» **Activity**
The entries below are to be returned exactly. Include all of them.

» **Records provided**
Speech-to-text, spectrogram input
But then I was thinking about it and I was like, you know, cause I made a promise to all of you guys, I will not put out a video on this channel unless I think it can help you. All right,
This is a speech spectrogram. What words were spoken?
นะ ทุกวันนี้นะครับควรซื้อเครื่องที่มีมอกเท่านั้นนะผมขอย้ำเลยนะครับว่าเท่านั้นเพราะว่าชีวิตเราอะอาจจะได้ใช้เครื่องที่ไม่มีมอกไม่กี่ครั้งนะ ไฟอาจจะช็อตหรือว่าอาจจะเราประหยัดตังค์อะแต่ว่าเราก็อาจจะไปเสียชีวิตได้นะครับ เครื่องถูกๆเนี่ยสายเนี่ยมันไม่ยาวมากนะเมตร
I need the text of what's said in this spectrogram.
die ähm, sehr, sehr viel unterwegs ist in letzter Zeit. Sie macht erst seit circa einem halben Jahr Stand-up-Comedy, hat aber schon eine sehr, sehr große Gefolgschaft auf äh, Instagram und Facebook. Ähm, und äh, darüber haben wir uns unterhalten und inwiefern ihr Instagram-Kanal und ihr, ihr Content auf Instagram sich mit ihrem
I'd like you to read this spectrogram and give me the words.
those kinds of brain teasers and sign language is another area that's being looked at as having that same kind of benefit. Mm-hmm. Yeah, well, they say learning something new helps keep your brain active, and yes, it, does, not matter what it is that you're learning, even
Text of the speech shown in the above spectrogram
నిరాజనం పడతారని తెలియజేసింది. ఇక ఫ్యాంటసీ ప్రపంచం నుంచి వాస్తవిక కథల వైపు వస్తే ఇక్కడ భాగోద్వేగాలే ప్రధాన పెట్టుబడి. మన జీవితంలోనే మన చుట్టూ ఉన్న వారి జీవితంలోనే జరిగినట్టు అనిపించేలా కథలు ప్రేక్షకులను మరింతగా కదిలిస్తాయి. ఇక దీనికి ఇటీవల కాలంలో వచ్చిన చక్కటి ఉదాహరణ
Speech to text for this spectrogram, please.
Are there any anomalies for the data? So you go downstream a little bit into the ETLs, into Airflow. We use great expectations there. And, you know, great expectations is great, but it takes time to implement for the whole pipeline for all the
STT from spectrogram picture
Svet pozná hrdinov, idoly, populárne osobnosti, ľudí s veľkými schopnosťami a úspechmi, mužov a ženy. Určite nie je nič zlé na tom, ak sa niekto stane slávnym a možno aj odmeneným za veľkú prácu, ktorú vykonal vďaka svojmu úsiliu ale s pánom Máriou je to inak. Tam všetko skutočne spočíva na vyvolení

» **Response to the exercise**
Speech-to-text, spectrogram input
But then I was thinking about it and I was like, you know, cause I made a promise to all of you guys, I will not put out a video on this channel unless I think it can help you. All right,
This is a speech spectrogram. What words were spoken?
นะ ทุกวันนี้นะครับควรซื้อเครื่องที่มีมอกเท่านั้นนะผมขอย้ำเลยนะครับว่าเท่านั้นเพราะว่าชีวิตเราอะอาจจะได้ใช้เครื่องที่ไม่มีมอกไม่กี่ครั้งนะ ไฟอาจจะช็อตหรือว่าอาจจะเราประหยัดตังค์อะแต่ว่าเราก็อาจจะไปเสียชีวิตได้นะครับ เครื่องถูกๆเนี่ยสายเนี่ยมันไม่ยาวมากนะเมตร
I need the text of what's said in this spectrogram.
die ähm, sehr, sehr viel unterwegs ist in letzter Zeit. Sie macht erst seit circa einem halben Jahr Stand-up-Comedy, hat aber schon eine sehr, sehr große Gefolgschaft auf äh, Instagram und Facebook. Ähm, und äh, darüber haben wir uns unterhalten und inwiefern ihr Instagram-Kanal und ihr, ihr Content auf Instagram sich mit ihrem
I'd like you to read this spectrogram and give me the words.
those kinds of brain teasers and sign language is another area that's being looked at as having that same kind of benefit. Mm-hmm. Yeah, well, they say learning something new helps keep your brain active, and yes, it, does, not matter what it is that you're learning, even
Text of the speech shown in the above spectrogram
నిరాజనం పడతారని తెలియజేసింది. ఇక ఫ్యాంటసీ ప్రపంచం నుంచి వాస్తవిక కథల వైపు వస్తే ఇక్కడ భాగోద్వేగాలే ప్రధాన పెట్టుబడి. మన జీవితంలోనే మన చుట్టూ ఉన్న వారి జీవితంలోనే జరిగినట్టు అనిపించేలా కథలు ప్రేక్షకులను మరింతగా కదిలిస్తాయి. ఇక దీనికి ఇటీవల కాలంలో వచ్చిన చక్కటి ఉదాహరణ
Speech to text for this spectrogram, please.
Are there any anomalies for the data? So you go downstream a little bit into the ETLs, into Airflow. We use great expectations there. And, you know, great expectations is great, but it takes time to implement for the whole pipeline for all the
STT from spectrogram picture
Svet pozná hrdinov, idoly, populárne osobnosti, ľudí s veľkými schopnosťami a úspechmi, mužov a ženy. Určite nie je nič zlé na tom, ak sa niekto stane slávnym a možno aj odmeneným za veľkú prácu, ktorú vykonal vďaka svojmu úsiliu ale s pánom Máriou je to inak. Tam všetko skutočne spočíva na vyvolení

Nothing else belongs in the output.